The bigger error, however, has come from analysts confusing a U.S. reluctance to use military force in the Middle East with a decline in American power and influence. The truth is that the United States still wields considerable power, which is one reason why 2013 turned out to be such a good year. Whether one looks at global capital flows or the use of the dollar as a reserve currency, the data point in the same direction: the resilience of American economic power. And even as the sequester hits, the United States also continues to possess an unparalleled edge in military capabilities. It is true that Syria continues to hemorrhage lives and livelihoods. Even there, however, it was the threat of American force that triggered an agreement to remove Syria’s chemical weapons. U.S. military power has also helped to tamp down conflict in the Central African Republic, as well as deliver massive humanitarian relief to the Philippines.

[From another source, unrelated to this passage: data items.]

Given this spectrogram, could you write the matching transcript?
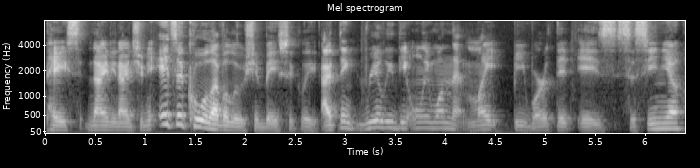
pace, 99 shooting. It's a cool evolution, basically. I think really the only one that might be worth it is Cecina.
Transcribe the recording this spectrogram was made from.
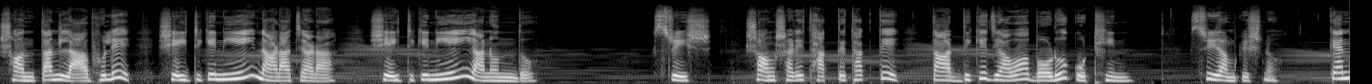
সন্তান লাভ হলে সেইটিকে নিয়েই নাড়াচাড়া, সেইটিকে নিয়েই আনন্দ। শ্রীষ সংসারে থাকতে থাকতে তার দিকে যাওয়া বড় কঠিন। শ্রীরামকৃষ্ণ, কেন?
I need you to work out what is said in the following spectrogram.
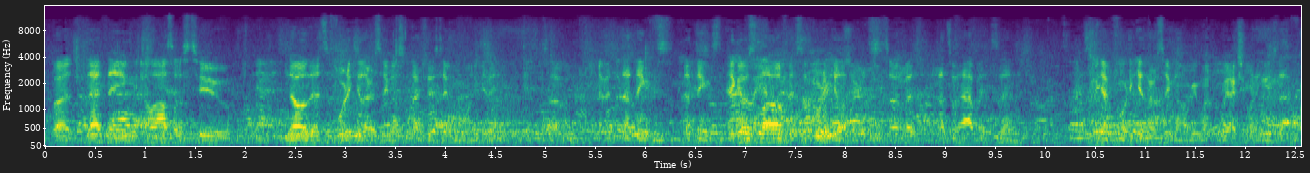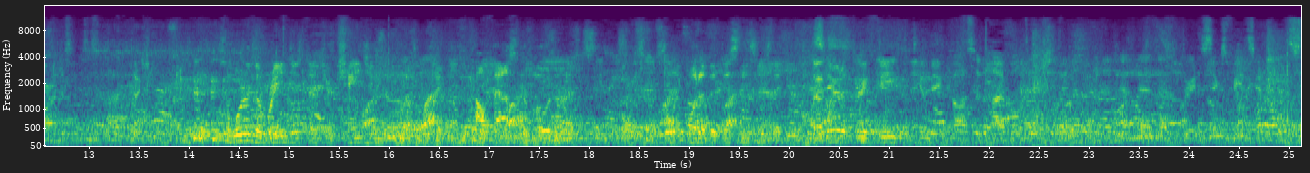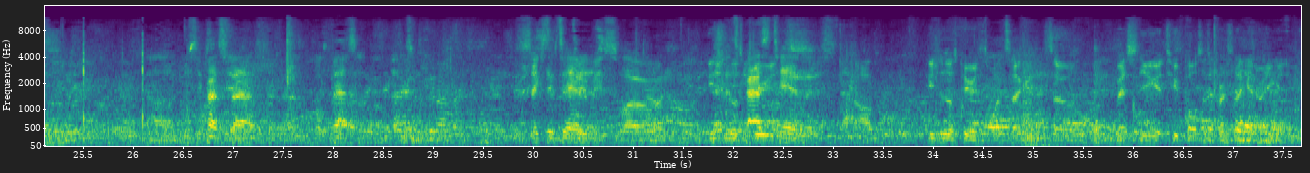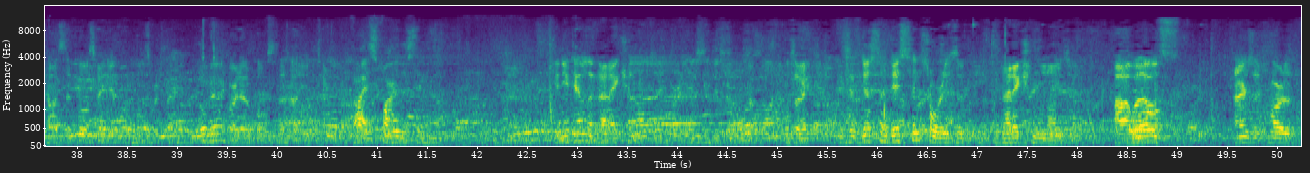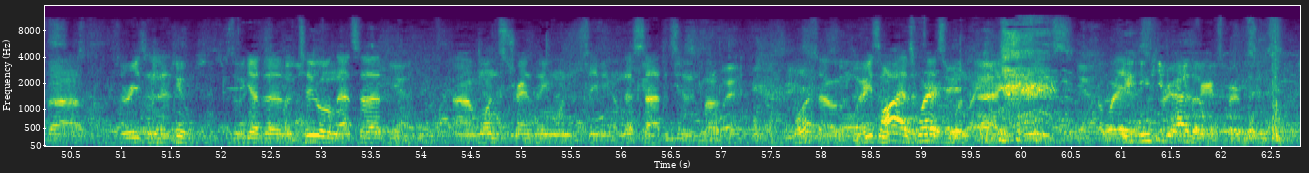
But that thing allows us to know that it's a 40 kilohertz signal, so actually we want to get it. So it, that thing's that thing's it goes low if it's a 40 kilohertz. So if it, that's what happens, then we have 40 kilohertz signal. We, want, we actually want to use that our distance what are the ranges that you're changing the, like, how fast the motor is? Like, what are the distances that you're Zero to three feet is going to be a constant high voltage, and then uh, three to six feet is going to be slow. Um, six That's to fast. Fast. Six to ten would be slow, and Each of if those it's past ten, then it's awful. Each of those periods is one second. So basically, you get two pulses per second, or you get a constant pulse, or you get one pulse per second, or no pulse. That's how you determine. All right, let's fire this thing up. Can you tell the direction of it, I'm sorry. Is it just a distance, or is it directional noise? Uh, Well, that was actually part of uh, the reason that because we got the, the two on that side. Uh, one's transmitting, one's receiving. On this side, it's doing both. So the reason why it's where test one like 90 degrees away You can keep your eyes for open. experience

Indeed, given the depths of its domestic political dysfunction, one can only imagine what
America’s rivals must think. In 2013 alone, the federal government couldn’t evade a stupid, counterproductive budget sequester, a government shutdown, and brinksmanship with the debt ceiling. There was no agreement on immigration reform, much less on policies such as climate change, education, or infrastructure. Despite mounting gridlock and policy own goals, however, the United States ends 2013 with a rapidly declining federal budget deficit, a surging energy sector, and accelerating growth in the economy and employment. President Obama was justified in noting that 2014 could be a breakthrough year for the United States. The most brilliant strategists living in Moscow, Beijing, or Tehran can’t displace the structural strengths of the United States. Which means that for those capitals, 2014 will prove to be a very frustrating year.
Uri Friedman is deputy managing editor at Foreign Policy. Before joining FP, he reported for the Christian Science Monitor, worked on corporate strategy for Atlantic Media, helped launch the Atlantic Wire, and covered international affairs for the site. A proud native of Philadelphia, Pennsylvania, he studied European history at the University of Pennsylvania and has lived in Barcelona, Spain and Geneva, Switzerland.| Passport |